Scott Santens has been thinking a lot about fish lately. Specifically, he’s been reflecting on the aphorism, “If you give a man a fish, he eats for a day. If you teach a man to fish, he eats for life.” What Santens wants to know is this: “If you build a robot to fish, do all men starve, or do all men eat?”
Santens is 37 years old, and he’s a leader in the basic income movement—a worldwide network of thousands of advocates (26,000 on Reddit alone) who believe that governments should provide every citizen with a monthly stipend big enough to cover life’s basic necessities. The idea of a basic income has been around for decades, and it once drew support from leaders as different as Martin Luther King Jr. and Richard Nixon. But rather than waiting for governments to act, Santens has started crowdfunding his own basic income of $1,000 per month. He’s nearly halfway to his his goal.
Why agriculture may someday take place in towers, not fields
A couple of Octobers ago, I found myself standing on a 5,000-acre cotton crop in the outskirts of Lubbock, Texas, shoulder-to-shoulder with a third-generation cotton farmer. He swept his arm across the flat, brown horizon of his field, which was at that moment being plowed by an industrial-sized picker—a toothy machine as tall as a house and operated by one man. The picker’s yields were being dropped into a giant pod to be delivered late that night to the local gin. And far beneath our feet, the Ogallala aquifer dwindled away at its frighteningly swift pace. When asked about this, the farmer spoke of reverse osmosis—the process of desalinating water—which he seemed to put his faith in, and which kept him unafraid of famine and permanent drought.

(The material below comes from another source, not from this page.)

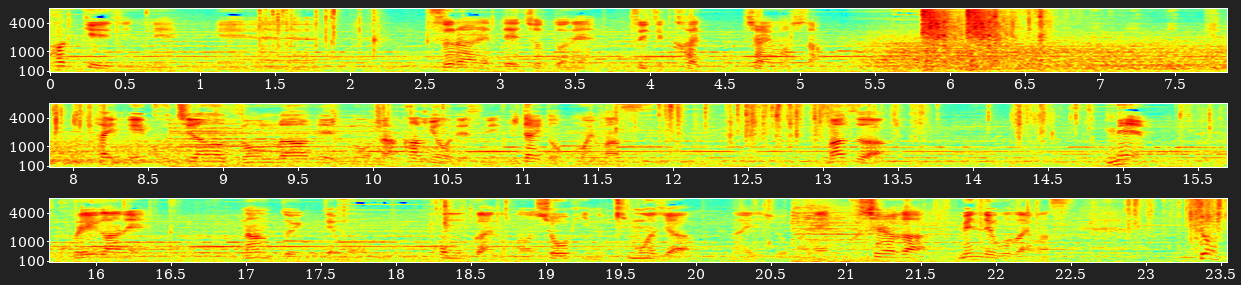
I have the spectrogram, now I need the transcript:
パッケージにねえー、つられてちょっとねついつい買っちゃいました。はい、えー、こちらのゾンラーメンの中身をですね見たいと思います。まずは麺。これがねなんといっても今回のこの商品の肝じゃないでしょうかね。こちらが麺でございます。ドンす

No police officers will serve time for the November 2012 shooting death of two unarmed black civilians.
On November 29, 2012, police officers and witnesses heard what appeared to be gunshots coming from a car driving near a police station in Cleveland. A high-speed car chase ensued, drawing in over 100 officers on duty, before the police managed to corner the car. Thirteen police officers then fired 137 rounds of ammunition at the vehicle, whose occupants Cleveland police suspected were armed. After the other officers stopped firing, 31-year-old Michael Brelo climbed on top of the hood of the suspect’s car and fired 15 more rounds at close range. When the shooting stopped, the car’s occupants, 43-year-old Timothy Russell and 30-year-old Malissa Williams, were dead. Both were unarmed. The “gunshot” witnesses heard turned out to be a backfiring car.
In any case, people have probably heard the phrase in reference to something gone awry at work or in life. In either setting, when the shit does hit the fan, people will tend to look to the most competent person in the room to take over.
And too bad for that person. A new paper by a team of researchers from Duke University, University of Georgia, and University of Colorado looks at not only how extremely competent people are treated by their co-workers and peers, but how those people feel when, at crucial moments, everyone turns to them. They find that responsible employees are not terribly pleased about this dynamic either.